Spenser uses the character of Archimago as an allegorical representation on a moral and religious level. Archimago is a character whose purpose is to separate Red Crosse Knight, representing holiness, from Una, representing truth. Archimago represents, hypocrisy, as well as witchcraft and illusions.Archimago fills Red Crosse’s mind with illusions so that he might doubt the sanctity of Una.
Rotwang Archimago
Slaying the Dragon
Redcrosse, Arthur, & St. George
Parallel Images
Destroying the "Machine"
Freder & Georgy
Defeating Rotwang
Burning the "Witch"
Saving the Children
It was their hands that built this city of ours, Father. But where do the hands belong in your scheme?

Joh Frederson:
In their proper place, the depths.
The Metropolis Case (2003)
Part 1
Part 2
Part 3
Metropolis (1984)
Georgio Moroder
"Blood from a Stone"
"Cage of Freedom"
Robot's Dance Scene
Scene Analysis
Lang on the Inspiration for Metropolis
‘Metropolis, you know, was born from
my first sight of the skyscrapers of
New York in October 1924 [...] while visiting New York, I thought that it was the cross- roads of multiple and confused human forces, blinded and knocking into one another, in an irresistible desire for exploitation, and living in perpetual anxiety. I spent an entire day walking the streets. The buildings seemed to be a vertical sail, scintillating and very light, a luxurious backdrop, suspended in the dark sky to dazzle, distract and hypnotise. At night, the city did not simply give the impression of living: it lived as illusions live. I knew I should make a film of all these impressions.’
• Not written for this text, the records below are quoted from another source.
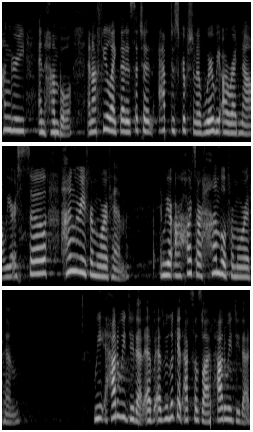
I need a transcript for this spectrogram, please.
hungry and humble. And I feel like that is such an apt description of where we are right now. We are so hungry for more of Him, and we are, our hearts are humble for more of Him. We, how do we do that? As we look at Achsah's life, how do we do that?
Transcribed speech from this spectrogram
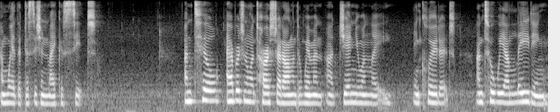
and where the decision makers sit. Until Aboriginal and Torres Strait Islander women are genuinely included until we are leading,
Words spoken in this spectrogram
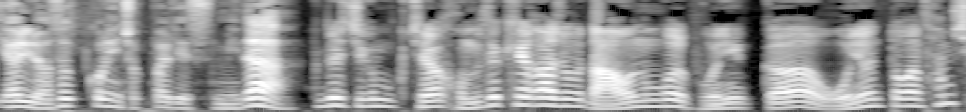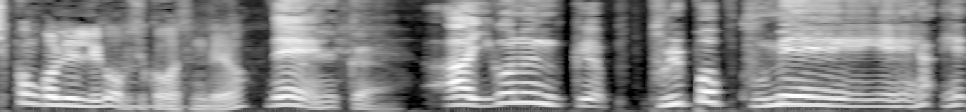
16건이 적발됐습니다. 근데 지금 제가 검색해가지고 나오는 걸 보니까 5년 동안 30건 걸릴 리가 없을 것 같은데요? 네. 그러니까요. 아, 이거는 그 불법 구매에 해-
Influence of Metropolis
Metropolis Restored
German with English subtitles
Full transcript